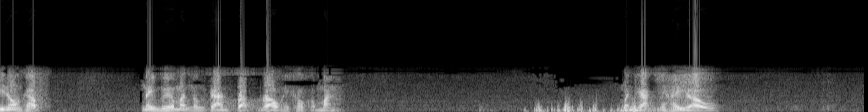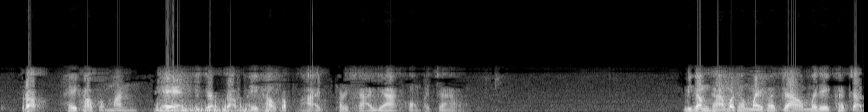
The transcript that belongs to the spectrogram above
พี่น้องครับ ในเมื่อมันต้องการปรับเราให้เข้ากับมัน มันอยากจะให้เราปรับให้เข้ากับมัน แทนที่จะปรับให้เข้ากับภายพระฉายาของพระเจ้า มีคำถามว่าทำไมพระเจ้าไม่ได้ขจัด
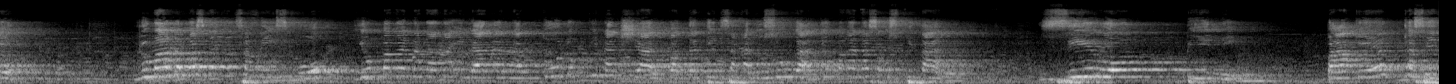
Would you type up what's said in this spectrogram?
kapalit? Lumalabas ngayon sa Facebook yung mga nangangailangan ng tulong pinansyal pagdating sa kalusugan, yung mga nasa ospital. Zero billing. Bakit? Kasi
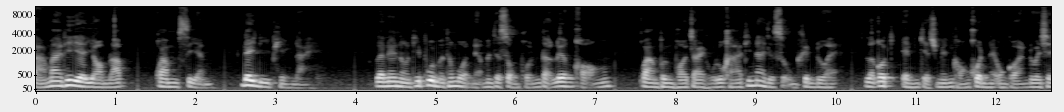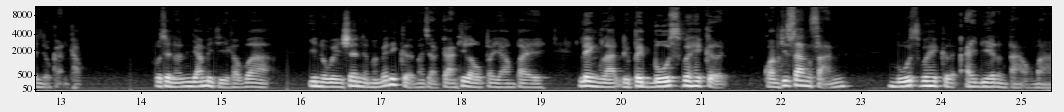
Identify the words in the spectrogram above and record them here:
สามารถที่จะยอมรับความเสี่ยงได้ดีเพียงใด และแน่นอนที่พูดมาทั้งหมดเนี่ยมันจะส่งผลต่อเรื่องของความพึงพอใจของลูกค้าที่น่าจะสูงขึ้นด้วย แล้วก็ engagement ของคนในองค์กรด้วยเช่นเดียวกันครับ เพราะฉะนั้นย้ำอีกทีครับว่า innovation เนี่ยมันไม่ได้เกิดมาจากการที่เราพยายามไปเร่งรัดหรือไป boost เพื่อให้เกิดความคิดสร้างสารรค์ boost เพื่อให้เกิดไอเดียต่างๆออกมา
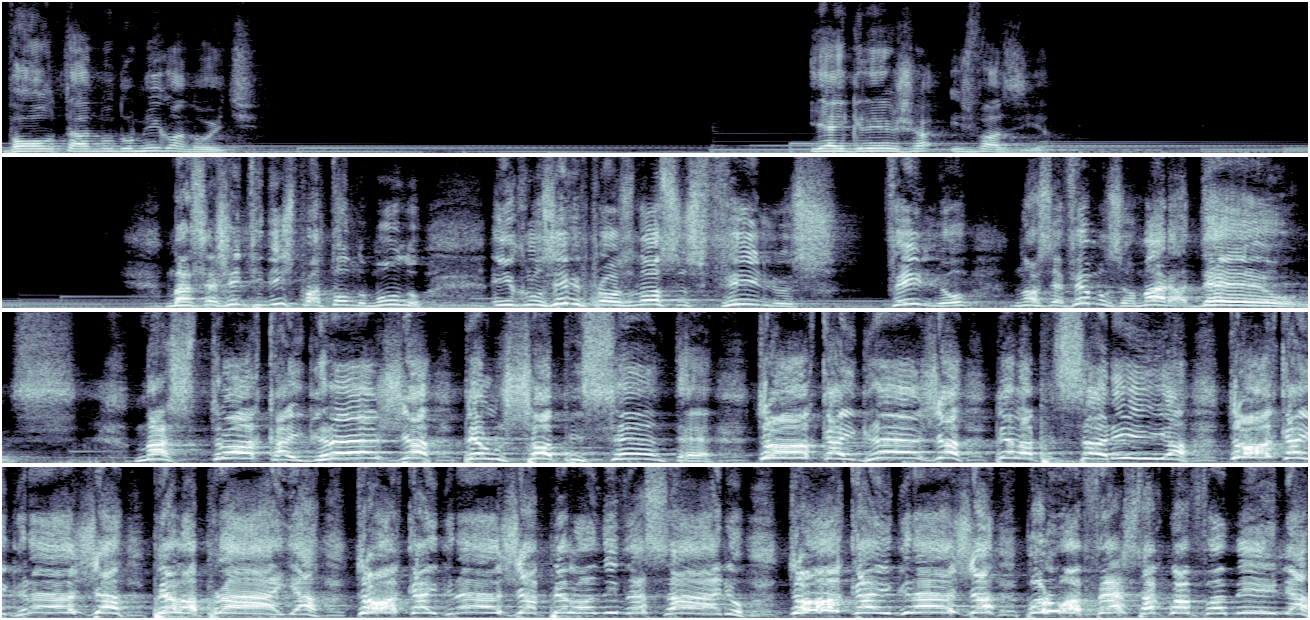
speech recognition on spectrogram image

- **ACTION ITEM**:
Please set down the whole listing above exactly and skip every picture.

- **ANSWER BOX**:
The transcript that belongs to the spectrogram above
พี่น้องครับ ในเมื่อมันต้องการปรับเราให้เข้ากับมัน มันอยากจะให้เราปรับให้เข้ากับมัน แทนที่จะปรับให้เข้ากับภายพระฉายาของพระเจ้า มีคำถามว่าทำไมพระเจ้าไม่ได้ขจัด
Would you type up what's said in this spectrogram?
kapalit? Lumalabas ngayon sa Facebook yung mga nangangailangan ng tulong pinansyal pagdating sa kalusugan, yung mga nasa ospital. Zero billing. Bakit? Kasi
Identify the words in the spectrogram above and record them here:
สามารถที่จะยอมรับความเสี่ยงได้ดีเพียงใด และแน่นอนที่พูดมาทั้งหมดเนี่ยมันจะส่งผลต่อเรื่องของความพึงพอใจของลูกค้าที่น่าจะสูงขึ้นด้วย แล้วก็ engagement ของคนในองค์กรด้วยเช่นเดียวกันครับ เพราะฉะนั้นย้ำอีกทีครับว่า innovation เนี่ยมันไม่ได้เกิดมาจากการที่เราพยายามไปเร่งรัดหรือไป boost เพื่อให้เกิดความคิดสร้างสารรค์ boost เพื่อให้เกิดไอเดียต่างๆออกมา
speech recognition on spectrogram image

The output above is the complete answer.